In Vaillant's story, 15 people — 11 men and four women — seeking freedom from strangulating poverty or politics or both, pay a coyote, or human smuggler, the equivalent of about $2,000 to secret them across the border in an empty water-tank truck converted to conceal human passengers.
AGUA PARA HUMANOS: That's the sign originally painted on the truck, with the word for water altered to read JAGUAR, perhaps a code to signal their fellow coyotes on the American side. When the truck stalls on a desert road somewhere in southern Arizona, the smugglers take off, promising the people inside they'll return with a mechanic. Hours, then days, go by, and the passengers begin to suffer the perils of dehydration.
How do we know all this? One of the passengers, a former student named Hector, sends out text messages and sound files from the cellphone of his injured companion, Cesar, who, as it happens, is on the lam from the Federal Police in Oaxaca.
hello i am sorry to bother you but i need your assistance — i am hector — cesars friend — its an emergency now for cesar — are you in el norte? i think we are also — arizona near nogales or sonoita — since yesterday we are in this truck with no one coming — we need water and a doctor — and a torch for cutting metal
Once you accept the premise that the cell battery can last for more than a day or so, the story takes off. The situation grows so terrible — the thirst, the fear — so quickly that by 10 pages in, I could scarcely find the will to read. But I pushed on.
The story broadens as Hector takes the time to explain to the unknown recipient of his calls and texts — he assumes it's a girlfriend of Cesar's somewhere in the Southwest U.S., but who knows? — how he and Cesar came to climb inside the empty water tanker. Before too long, he's narrating his own history, and that of his family, going all the way back to his grandfather in the mountains of Oaxaca who believed in the living myth of a totem animal, the jaguar, connecting him to nature past and future.

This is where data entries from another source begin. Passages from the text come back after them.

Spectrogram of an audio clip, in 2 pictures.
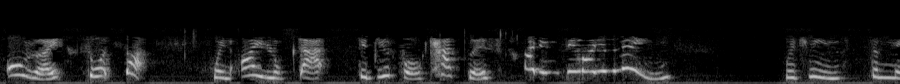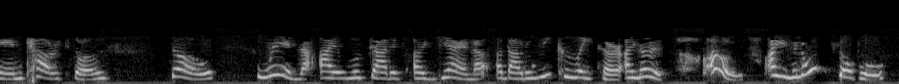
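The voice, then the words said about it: Put-on British accent. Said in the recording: “if you want me to do a British accent, I will gladly do so for the rest of this message”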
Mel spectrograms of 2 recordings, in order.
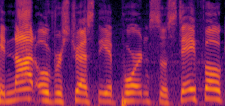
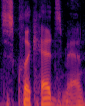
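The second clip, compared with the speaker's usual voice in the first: put-on deadpan voice, lower and quieter; 12 semitones lower, 10 dB quieter than usual. Retelling a player's answer to an analyst's question: imitating Zampa's deadpan answer. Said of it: "look at you dead in the eyes and go".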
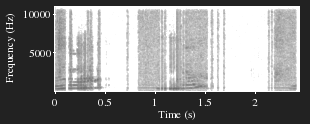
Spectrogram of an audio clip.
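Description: Two short, faint vocal calls with gliding, wavering pitch, the first right at the start and the second about a second in.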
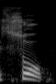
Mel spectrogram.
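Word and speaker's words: soap: जैसे कि सोप, स ओ प, सोप, इसमें ओ अपना लॉन्ग साउंड निकाल रहे हैं, ए जो है वो क्वाइट है। आप बच्चों को यूँ बता सकते हैं कि जब वो स्पेलिंग लिखेंगे तो उनको बताएं कि ओ ए सोप में आ रहा है, इसमें ओ अपनी लॉन्ग साउंड निकालेगा, ए क्वाइट रहेगा।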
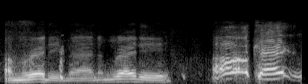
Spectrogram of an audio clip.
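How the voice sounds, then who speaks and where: A man's voice: fairly low pitch, measured pace, dry recording. Man heard over a muffled call line. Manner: animated, repeats himself. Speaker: remote guest. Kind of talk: casual chat.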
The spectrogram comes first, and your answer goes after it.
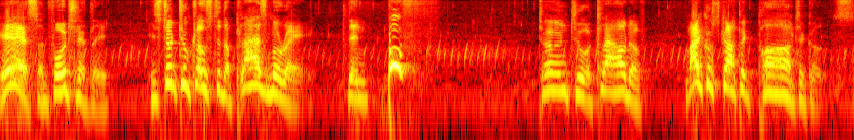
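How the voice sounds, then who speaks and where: Using a cartoonish character voice, a man speaks with high pitch at a moderate pace, leaving long, frequent pauses. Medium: puppet. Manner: formal, enthusiastic.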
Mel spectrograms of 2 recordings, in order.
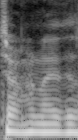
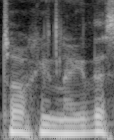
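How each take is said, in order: First: It is spoken very quickly without stopping. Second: It is spoken at a normal, relaxed speed. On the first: "I'd be talking like this all the way through" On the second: "instead of talking like this"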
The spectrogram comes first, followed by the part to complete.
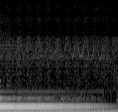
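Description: Instrumental jazz: the tune's last held chord slowly dying away.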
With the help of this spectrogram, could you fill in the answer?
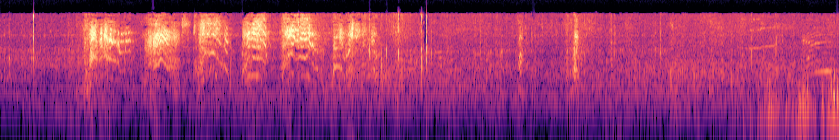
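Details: Two cats fighting at noon: a run of five harsh, rasping bursts close together, like spitting screeches, fading into quieter scuffling noise and a low rumble at the end.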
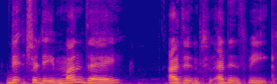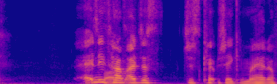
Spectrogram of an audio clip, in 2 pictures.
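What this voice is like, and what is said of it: Hoarse, recovering voice. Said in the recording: “down bad from hay fever and... My voice is coming back though ... My voice starts to go”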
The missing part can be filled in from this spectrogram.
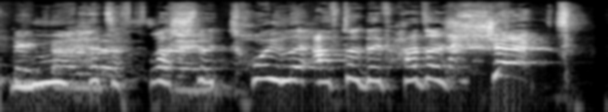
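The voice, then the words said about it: Vaguely Scottish accent, yelling. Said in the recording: “it's even got the accent. It's perfect. ... vaguely Scottish yelling”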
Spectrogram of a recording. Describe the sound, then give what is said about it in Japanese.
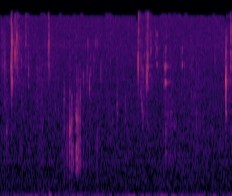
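Someone chews maru boro sponge cookies, a Fukuoka souvenir, making faint, soft, crunchy mouth sounds with many small irregular bites and clicks and no talk. “丸ボーロを食べてますこれは本当にうまいよ”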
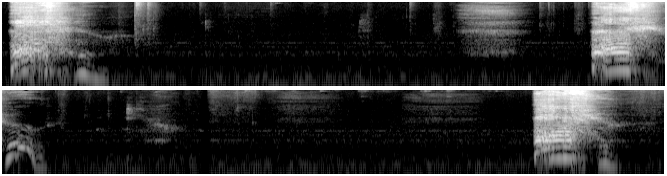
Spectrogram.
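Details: Person sneezing repeatedly: three loud, explosive sneezes about six seconds apart, each preceded by a sharp in-breath; sneezing.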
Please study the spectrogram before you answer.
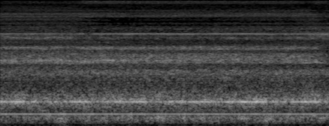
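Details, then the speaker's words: AeroBed Deluxe Raised double air bed, built-in electric pump inflating it, owner told of a pinhole leak somewhere: even, steady motor drone with constant mid-pitched hum, no surging or rattles; pump works normally, bed firms up. "So basically the pump works and the deflator works, which is just here. I'm going to turn it on in a minute."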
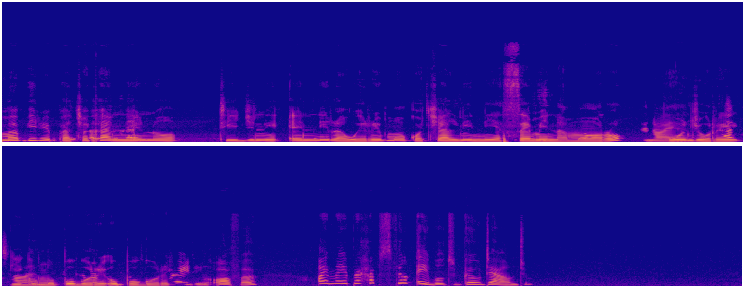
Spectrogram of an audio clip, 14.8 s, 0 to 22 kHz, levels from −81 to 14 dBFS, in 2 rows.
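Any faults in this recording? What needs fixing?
Echo leak appears at 0.04–0.26 s, 0.5–1.39 s, 1.76–2.16 s and 3.48–3.54 s. A delayed copy of the speech returns about 330 ms late at first, then about 240 ms late. It is nearly as loud as the direct speech, except near 2 s, where it is about 35 dB down. This is likely the far end's loudspeaker feeding its microphone past an incompletely converged echo canceller. Using a headset or retuning that end's canceller would prevent it.

Speech suppressed in double talk occurs at 5.33–6.04 s, 6.36–6.53 s, 7.14–7.67 s and 7.85–9.42 s. The talker drops by about 20 to 35 dB in chopped pieces, with the longest loss lasting over a second. The likely cause is the canceller failing to separate near speech from echo and attenuating both. Better double-talk detection would prevent this.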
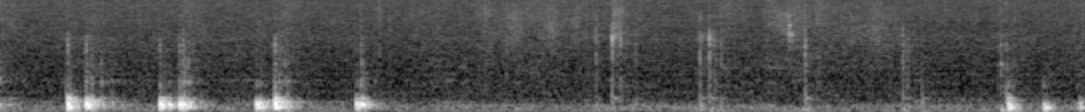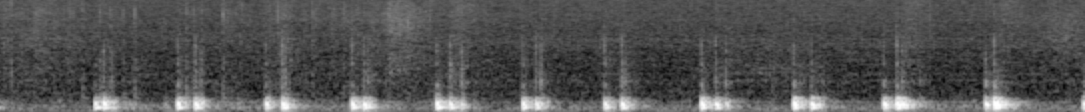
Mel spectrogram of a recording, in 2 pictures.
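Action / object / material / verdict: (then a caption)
tap / small whole pumpkin rind / pumpkin rind / none. A tiny whole orange pumpkin, about the size of a fist and a solid gourd, has its rind tapped and scratched with long nails. A quick run of hollow, low-pitched taps gives way to a quiet stretch of faint scratching. Then the tapping returns in a steady, rhythmic series of dull knocks.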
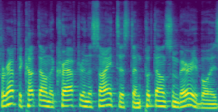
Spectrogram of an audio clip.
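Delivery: ordinary talk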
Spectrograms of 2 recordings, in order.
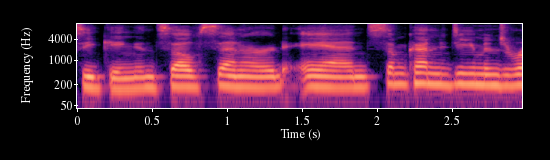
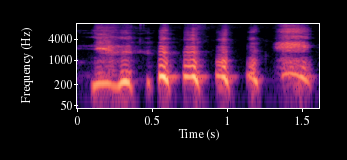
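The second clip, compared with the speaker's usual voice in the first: high, amused chuckling; real laugh; 6 semitones higher than usual. Real, not acted. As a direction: laugh at your own joke. Laughs at her own joke.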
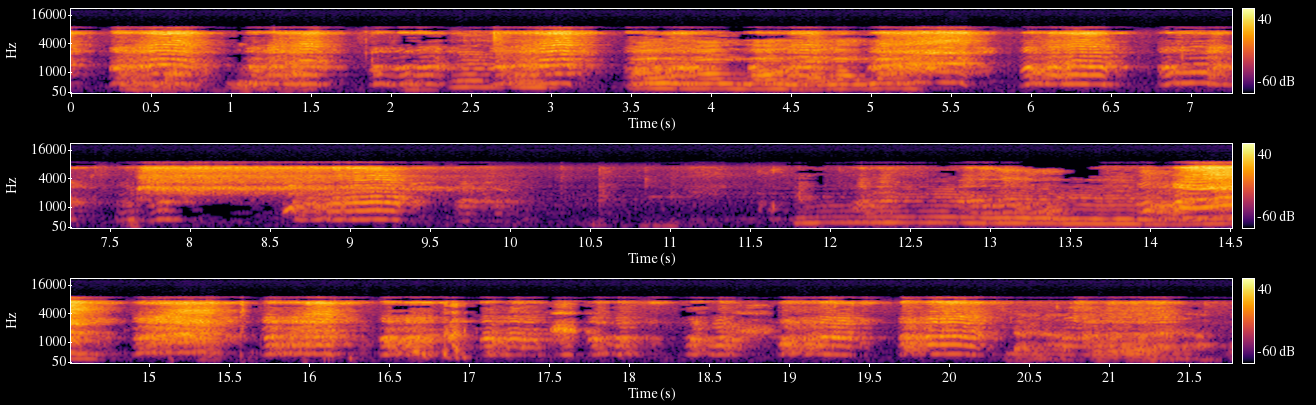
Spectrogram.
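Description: Infant crying and whimpering in bursts, with an adult talking soothingly over it.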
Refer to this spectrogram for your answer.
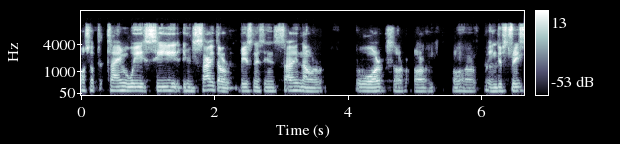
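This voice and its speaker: Fairly slow, monotone speech from a man of medium pitch with a Spanish accent, flat in intonation and bright, sharp in tone. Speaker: webinar participant. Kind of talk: casual sharing in webinar. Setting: online webinar. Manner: halting, hesitant.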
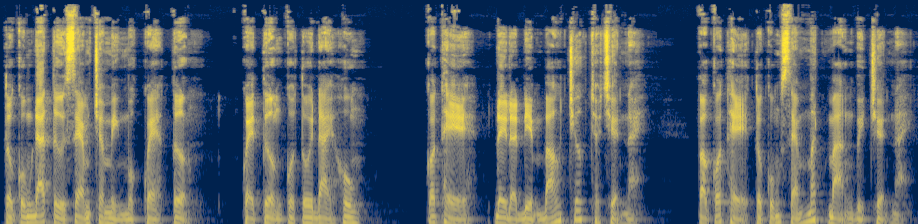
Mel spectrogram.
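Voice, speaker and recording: A man voicing an older exorcist master who speaks in a measured, firm and grave way in a ghost story. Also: deep voice.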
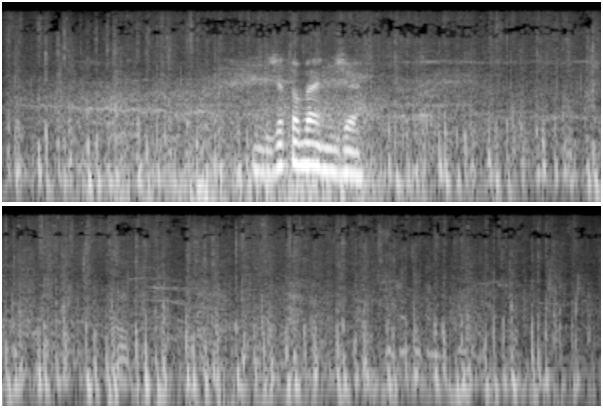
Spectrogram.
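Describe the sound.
Steady, rhythmic clip-clop of horse hooves runs through the whole stretch. A horse whinnies briefly early on, and a voice talks over the hoofbeats.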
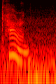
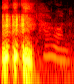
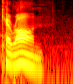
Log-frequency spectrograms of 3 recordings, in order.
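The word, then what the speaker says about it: Charon: coin I see you described it only your pronunciation is a little off the name you heard wasn't Karen it was c h a r o n there you go as in Kon the Fairman of the Dead Kon Kon who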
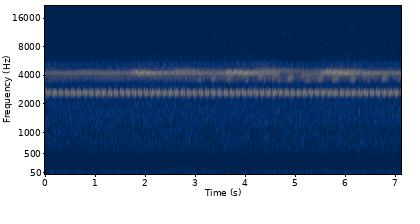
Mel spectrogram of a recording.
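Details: Bell cricket singing a steady high, ringing trill that swells louder in bursts about every two seconds, over a second insect's rapid, evenly pulsed chirping a little lower in pitch.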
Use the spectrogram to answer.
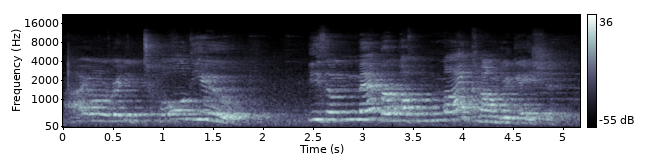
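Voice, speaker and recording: A man reading the part of a smooth-talking preacher and con man in a staged play, slick and persuasive. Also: very high voice, animated, takes it slowly, a little hiss or hum, exaggerated voice. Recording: echoey hall from a distance.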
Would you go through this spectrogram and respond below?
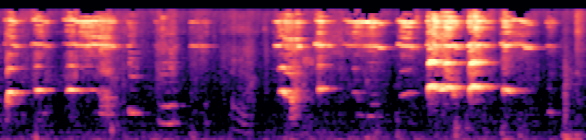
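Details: German Shepherd puppy playing with her parents Grunt and Roux: thin, high-pitched whines and squeaky whimpers, some flat and some sliding, repeated irregularly in short bursts.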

Hector is a wonderful observer of things, in detail and in an anthropological context; at one point he focuses on how, for the coyotes, "words have no meaning, they are only so much barking — empty as a bowl of smoke." Then there's his description of the main market in Oaxaca as a place with "so many different faces and clothes and dialects and so many ancient products — copal, cochineal and bark paper for medicine bundles, herbs and seeds, mushrooms and magic ingredients and witch supplies — mango-color beaks from the toucan and black hands from the monkey. All this you can find next to action figures for the Undertaker and Blue Demon, or a statue of Santa Muerte. ... There is magic here for everyone."
I'd say the same about this intense and sharply focused story, a beautiful example of how research can turn into a living piece of narrative, in this case presided over by the image of that totem animal. AGUA becomes JAGUAR, and the horror of a single passage over the border blossoms into a history of human sorrow and suffering, all of it beginning with the thirst to be free.